### GIVEN ENTRIES

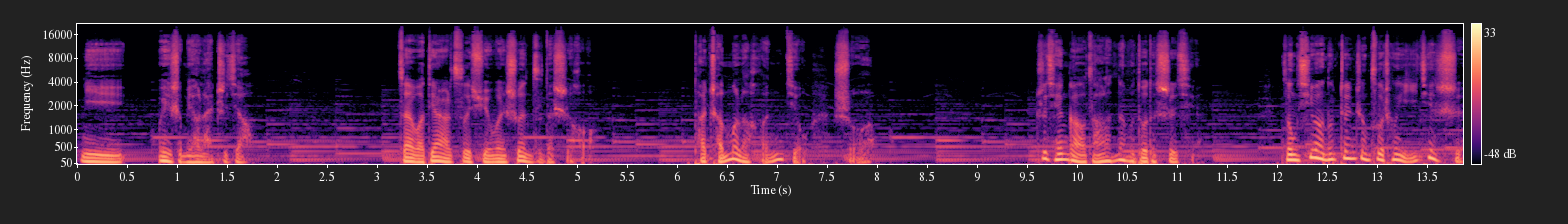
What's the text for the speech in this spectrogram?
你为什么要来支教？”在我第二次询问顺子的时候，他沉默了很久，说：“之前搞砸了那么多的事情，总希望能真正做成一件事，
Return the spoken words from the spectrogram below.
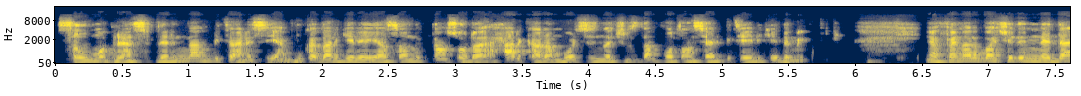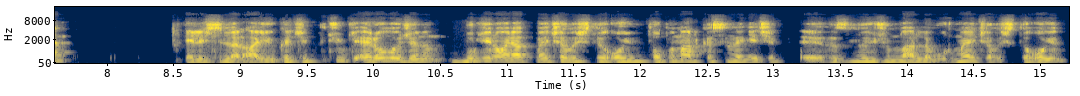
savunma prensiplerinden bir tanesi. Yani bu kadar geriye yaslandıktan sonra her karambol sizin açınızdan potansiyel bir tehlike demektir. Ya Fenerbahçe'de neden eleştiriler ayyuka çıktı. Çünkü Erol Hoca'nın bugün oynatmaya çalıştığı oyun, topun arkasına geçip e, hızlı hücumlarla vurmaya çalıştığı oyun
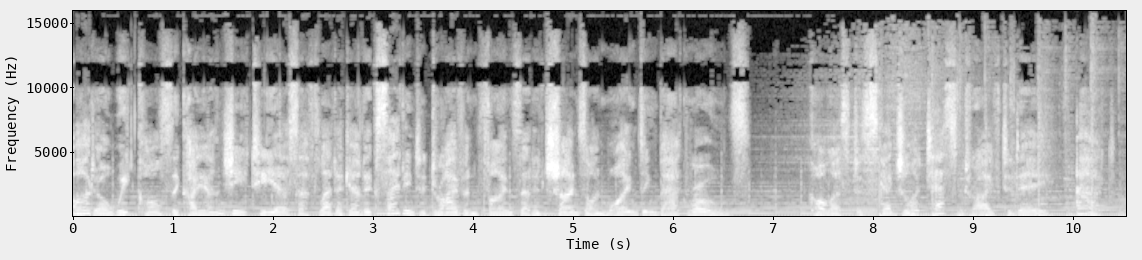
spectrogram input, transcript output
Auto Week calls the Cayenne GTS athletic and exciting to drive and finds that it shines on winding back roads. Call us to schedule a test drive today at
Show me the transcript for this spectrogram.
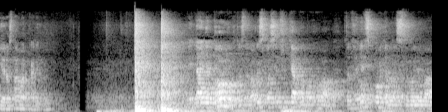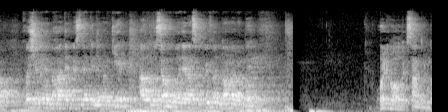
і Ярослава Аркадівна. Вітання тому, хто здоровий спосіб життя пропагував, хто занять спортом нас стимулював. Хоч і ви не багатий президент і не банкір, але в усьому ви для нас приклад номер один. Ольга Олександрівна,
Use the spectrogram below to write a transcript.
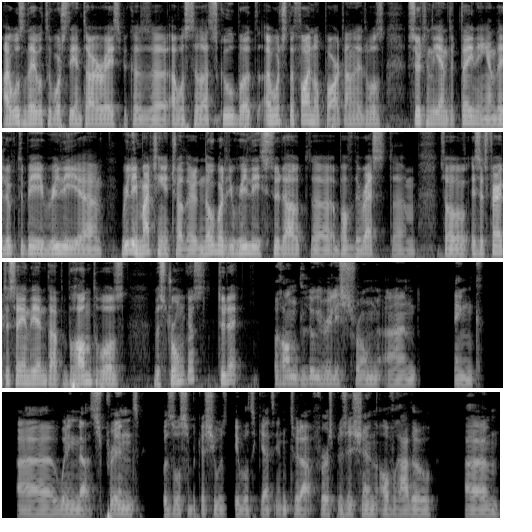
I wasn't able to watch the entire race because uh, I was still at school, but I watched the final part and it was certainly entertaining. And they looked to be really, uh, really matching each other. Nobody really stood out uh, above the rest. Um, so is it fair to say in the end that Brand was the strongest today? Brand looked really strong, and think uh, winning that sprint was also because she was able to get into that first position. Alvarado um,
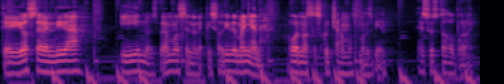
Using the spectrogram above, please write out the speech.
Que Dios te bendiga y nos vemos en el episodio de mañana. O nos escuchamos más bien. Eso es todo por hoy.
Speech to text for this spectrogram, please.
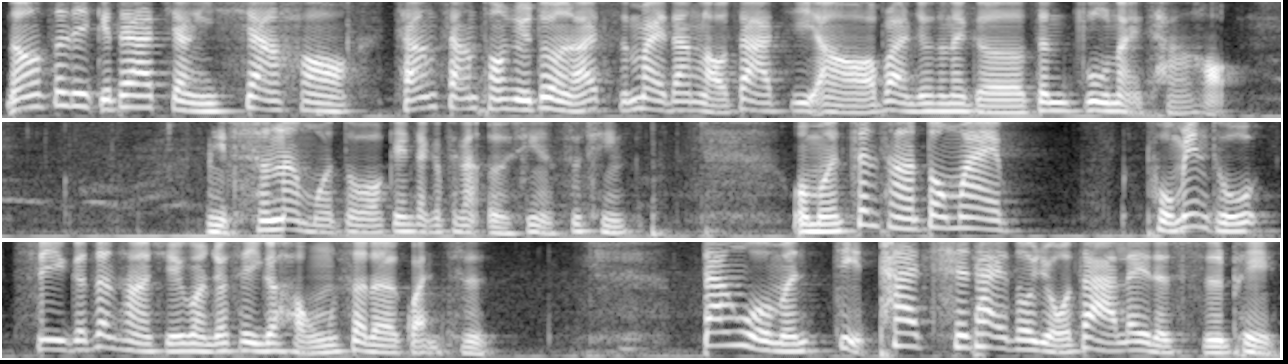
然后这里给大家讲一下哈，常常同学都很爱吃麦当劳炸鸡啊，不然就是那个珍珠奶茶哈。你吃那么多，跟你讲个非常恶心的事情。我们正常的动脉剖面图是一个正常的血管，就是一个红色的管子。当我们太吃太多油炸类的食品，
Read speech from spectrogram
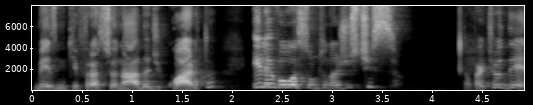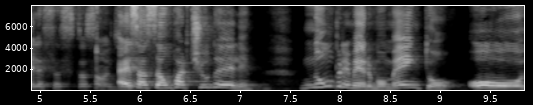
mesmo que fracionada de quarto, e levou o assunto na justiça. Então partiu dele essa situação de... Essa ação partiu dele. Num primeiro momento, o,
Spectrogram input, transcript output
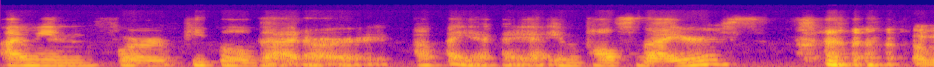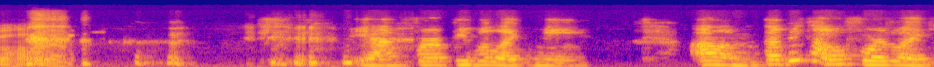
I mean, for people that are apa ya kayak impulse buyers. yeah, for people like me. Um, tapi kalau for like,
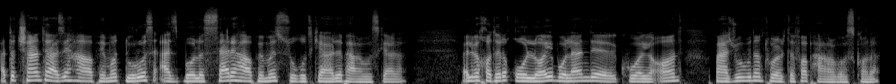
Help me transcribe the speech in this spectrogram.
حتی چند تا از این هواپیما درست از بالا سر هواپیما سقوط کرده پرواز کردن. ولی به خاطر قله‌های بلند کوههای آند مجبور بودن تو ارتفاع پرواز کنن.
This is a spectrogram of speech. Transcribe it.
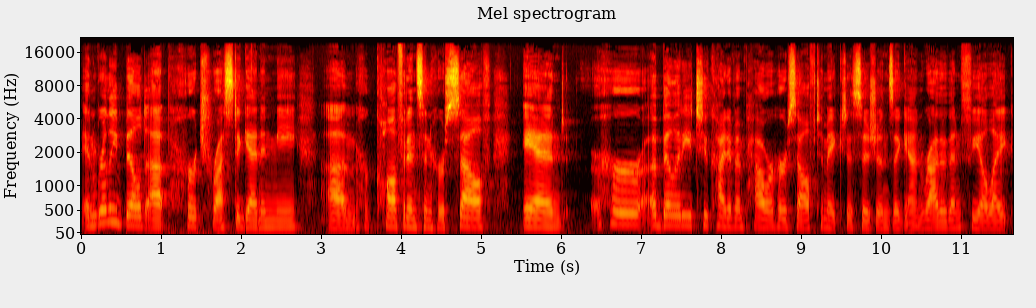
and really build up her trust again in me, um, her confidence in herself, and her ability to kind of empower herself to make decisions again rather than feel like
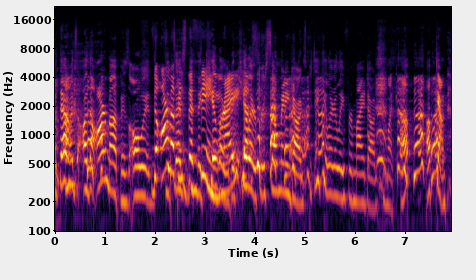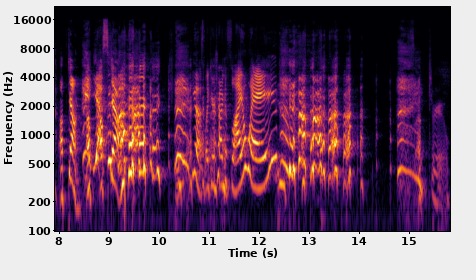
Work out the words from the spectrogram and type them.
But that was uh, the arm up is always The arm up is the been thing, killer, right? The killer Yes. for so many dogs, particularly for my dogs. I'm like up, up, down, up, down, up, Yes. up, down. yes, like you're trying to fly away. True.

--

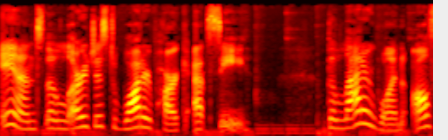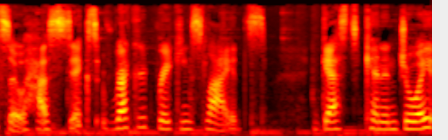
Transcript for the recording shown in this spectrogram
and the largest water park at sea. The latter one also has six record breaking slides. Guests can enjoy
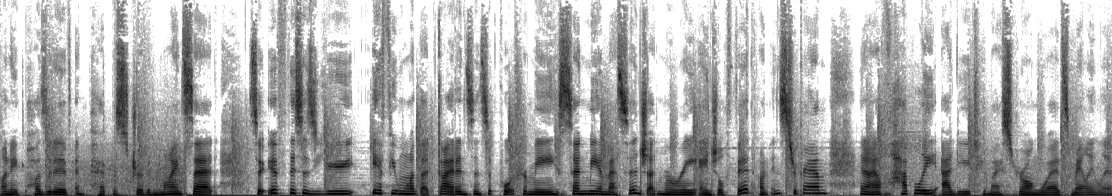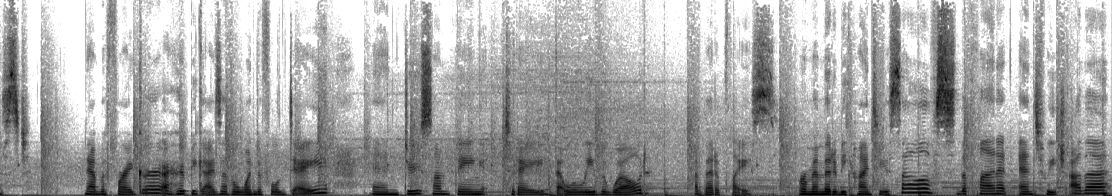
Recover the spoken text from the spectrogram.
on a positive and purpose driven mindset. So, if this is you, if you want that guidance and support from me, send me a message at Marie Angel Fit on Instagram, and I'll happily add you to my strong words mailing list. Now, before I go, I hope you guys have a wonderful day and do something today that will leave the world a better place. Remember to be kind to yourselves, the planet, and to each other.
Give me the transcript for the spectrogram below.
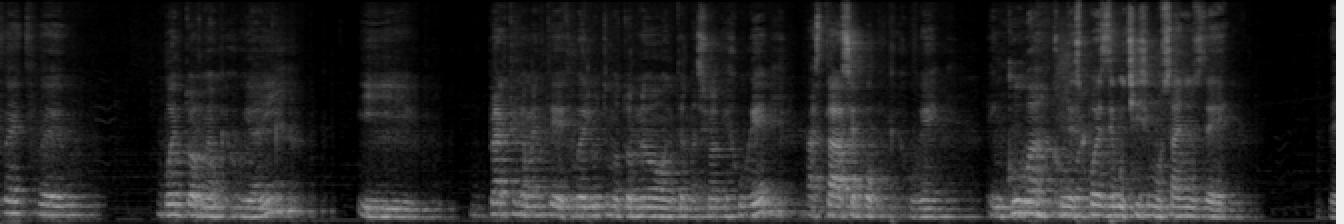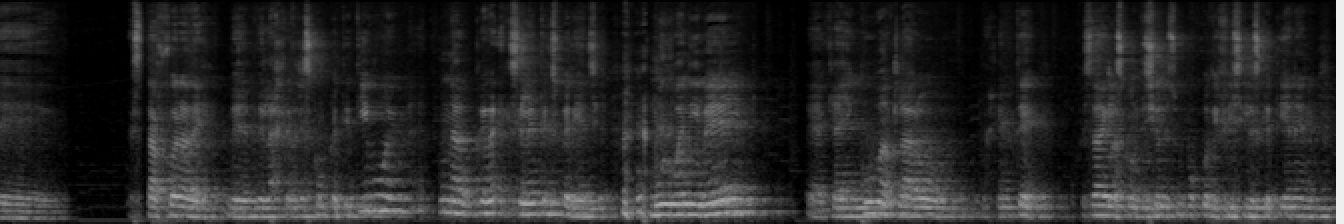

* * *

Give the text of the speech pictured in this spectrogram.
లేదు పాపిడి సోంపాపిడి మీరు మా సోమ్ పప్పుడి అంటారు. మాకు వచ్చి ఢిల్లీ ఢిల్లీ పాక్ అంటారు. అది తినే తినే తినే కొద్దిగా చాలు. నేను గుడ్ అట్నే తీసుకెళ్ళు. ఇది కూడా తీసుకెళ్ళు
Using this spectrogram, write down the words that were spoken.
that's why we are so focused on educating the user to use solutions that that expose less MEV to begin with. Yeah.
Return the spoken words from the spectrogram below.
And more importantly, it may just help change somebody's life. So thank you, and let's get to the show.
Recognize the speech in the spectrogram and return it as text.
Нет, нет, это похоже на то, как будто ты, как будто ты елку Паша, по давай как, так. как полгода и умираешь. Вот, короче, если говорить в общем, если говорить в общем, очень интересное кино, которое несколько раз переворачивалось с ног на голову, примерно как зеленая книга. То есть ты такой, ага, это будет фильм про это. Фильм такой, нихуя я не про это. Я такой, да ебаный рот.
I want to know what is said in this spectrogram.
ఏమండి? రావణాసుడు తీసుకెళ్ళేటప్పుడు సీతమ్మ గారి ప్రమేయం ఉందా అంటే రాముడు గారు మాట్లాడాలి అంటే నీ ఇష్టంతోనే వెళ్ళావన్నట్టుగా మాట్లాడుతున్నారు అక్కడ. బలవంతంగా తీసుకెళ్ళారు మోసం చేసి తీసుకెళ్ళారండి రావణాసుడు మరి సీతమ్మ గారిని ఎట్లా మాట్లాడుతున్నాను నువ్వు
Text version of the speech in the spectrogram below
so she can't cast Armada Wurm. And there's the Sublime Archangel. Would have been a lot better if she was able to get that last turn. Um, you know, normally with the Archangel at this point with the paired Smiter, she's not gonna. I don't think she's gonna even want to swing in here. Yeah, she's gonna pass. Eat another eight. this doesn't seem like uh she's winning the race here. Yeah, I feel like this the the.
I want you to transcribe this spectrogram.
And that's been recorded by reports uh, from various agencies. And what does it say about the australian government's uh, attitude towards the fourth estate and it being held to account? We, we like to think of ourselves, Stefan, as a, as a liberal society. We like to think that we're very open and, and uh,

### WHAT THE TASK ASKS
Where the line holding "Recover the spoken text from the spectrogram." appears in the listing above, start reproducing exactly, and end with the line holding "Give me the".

### EXERCISE RESULT
Recover the spoken text from the spectrogram.
on a positive and purpose driven mindset. So, if this is you, if you want that guidance and support from me, send me a message at Marie Angel Fit on Instagram, and I'll happily add you to my strong words mailing list. Now, before I go, I hope you guys have a wonderful day and do something today that will leave the world a better place. Remember to be kind to yourselves, the planet, and to each other.
Give me the transcript for the spectrogram below.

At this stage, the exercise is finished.